Toward context-centered methods for evaluating public library networked community information initiatives

Joan C. Durrance, Karen E. Pettigrew


The Internet provides new ways for citizens to access information about the community, which has often been difficult to obtain in the past. To gain a better understanding of how public libraries and their partner organizations are poised to provide such community information (CI) in the next decade we have conducted a major study of the provision of CI and its use. Funded by the Institute of Museum and Library Services (IMLS) "Help-Seeking in an Electronic World: The Impact of Electronic Access to Community Information on Citizens' Information Behavior and Public Libraries" ( is a multi-stage research project consisting of a two-stage national survey of the provision of CI in the digital age and case studies of public library community networking partnerships, which were designed to provide in-depth knowledge of community networking approaches. We identified a wide range of impacts of digital CI services and systems on citizens, organizations, and communities. The examples we discuss are indicative of the ways that CI librarians and those who are building community networks contribute to the social fabric of their communities. In this article we present 1) an introduction to public library involvement in CI provision; 2) examples of digital best practices and community networking activities; 3) a discussion of benefits of networked CI and community networks from the perspective of users; and, 4) implications for evaluation since current tools cannot determine the impact of digital CI initiatives.

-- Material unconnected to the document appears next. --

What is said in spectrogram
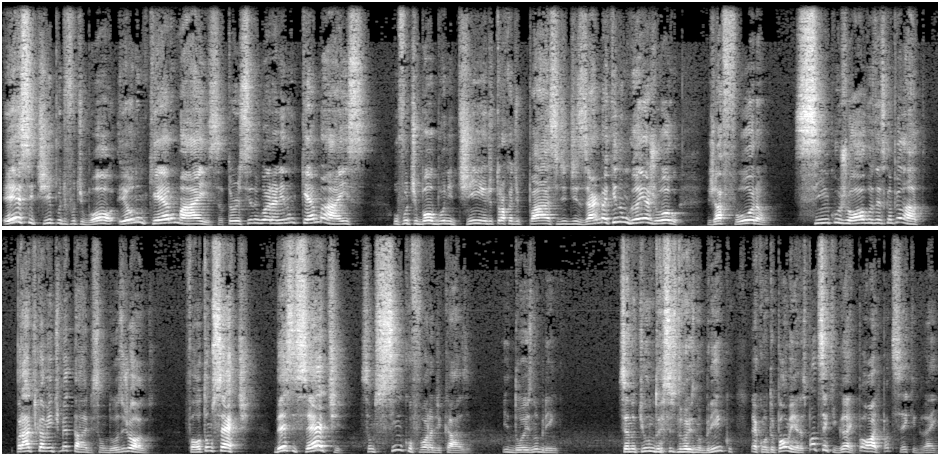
Esse tipo de futebol eu não quero mais. A torcida do Guarani não quer mais. O futebol bonitinho, de troca de passe, de desarme, mas que não ganha jogo. Já foram cinco jogos desse campeonato. Praticamente metade, são 12 jogos. Faltam sete. Desses sete, são cinco fora de casa e dois no brinco. Sendo que um desses dois no brinco é contra o Palmeiras. Pode ser que ganhe? Pode, pode ser que ganhe.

Full Text:



A Great Cities Initiative of the University of Illinois at Chicago University Library.

© First Monday, 1995-2019. ISSN 1396-0466.